In July 2010, Henderson contacted Smith for help on the project. It turns out that the industrial design student was the perfect candidate for the job. Before returning to school at ASU to study industrial design in The Design School, Smith worked for 12 years as a professional welder. And several design courses at ASU prepared him for hands-on, transborder design. In spring 2010, for example, Smith participated in a Global Impact Entrepreneurship class that partnered ASU students with teams from TERI University in Delhi, India. Together they created a concept for a portable water-treatment device that could be deployed in a shantytown near the city’s airport.

But perhaps Smith’s most useful qualification was this: he’d already spent time in Ghana observing the cooking habits of people in their homes environments. Ghanians favor two basic kinds of cook stove designs, Smith points out.

Commercial stoves often repurpose the metal rims of car wheels that have become too damaged for use in transportation. Scrap metal pieces are welded on to this basic frame to provide legs, a food grate and potholders.

Another stove, known as a coal-pot stove, is made from a series of metal sheets that are cut and shaped by hand.

Smith’s redesign melded the two stove traditions and then retrofitted them to accommodate the gel-fuel source, calibrating its proper placement so that the fuel's BTUs were directed into heating food rather than the surrounding air.

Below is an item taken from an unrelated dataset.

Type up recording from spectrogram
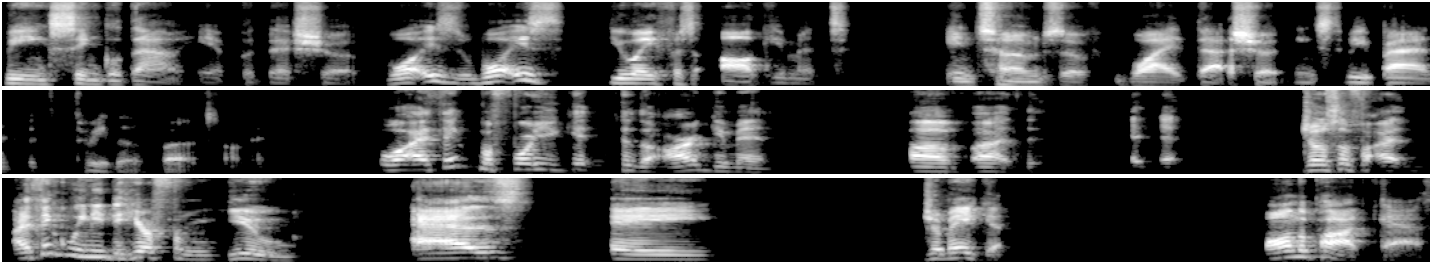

To make cooking easier for users, he also incorporated into his design the round, wide-bellied proportions of a pot that is commonly found in Ghanian households.

During the 2011 spring semester a team in Ghana is putting the new prototype through rigorous field testing at the Mount Olivet School in the city of Kumasi. Staff cooks, who prepare twice-daily meals for more than 600 students at the school, are using the new stove design alongside traditional charcoal-burning ones. The on-the-ground team in Ghana also has collected data from surveys with hundreds of Ghanian women who have commented on the redesign. Armed with the feedback, Smith will return to the drawing board and the metal shop for further refinements.

This semester, Smith also is part of a student team working on the design of a physical therapy system to help patients in the U.S. with their in-home rehabilitation routines in The Design School’s product-development program InnovationSpace. The team is sponsored by the global design giant Herman Miller.

In fall 2011 Smith will begin graduate work in The Design School. He plans to resume work on his real passion: the design of human-powered transportation in developing nations. Among his goals is the design of an affordable cargo-hauling bicycle that can be locally built and sold in countries like Ghana, where people have been forced to import such basic, but expensive, technologies. Smith already has a stockpile of design research, returning from his trip to Ghana with 2,000 pictures of people riding bikes and pushing carts.

“I came back invigorated by the possibilities for using my skills as an industrial designer to help better the lives of people in countries like Ghana,” says Smith. “I discovered that social entrepreneurship is the direction I want to take.”

Adelheid Fischer,
Program Manager, InnovationSpace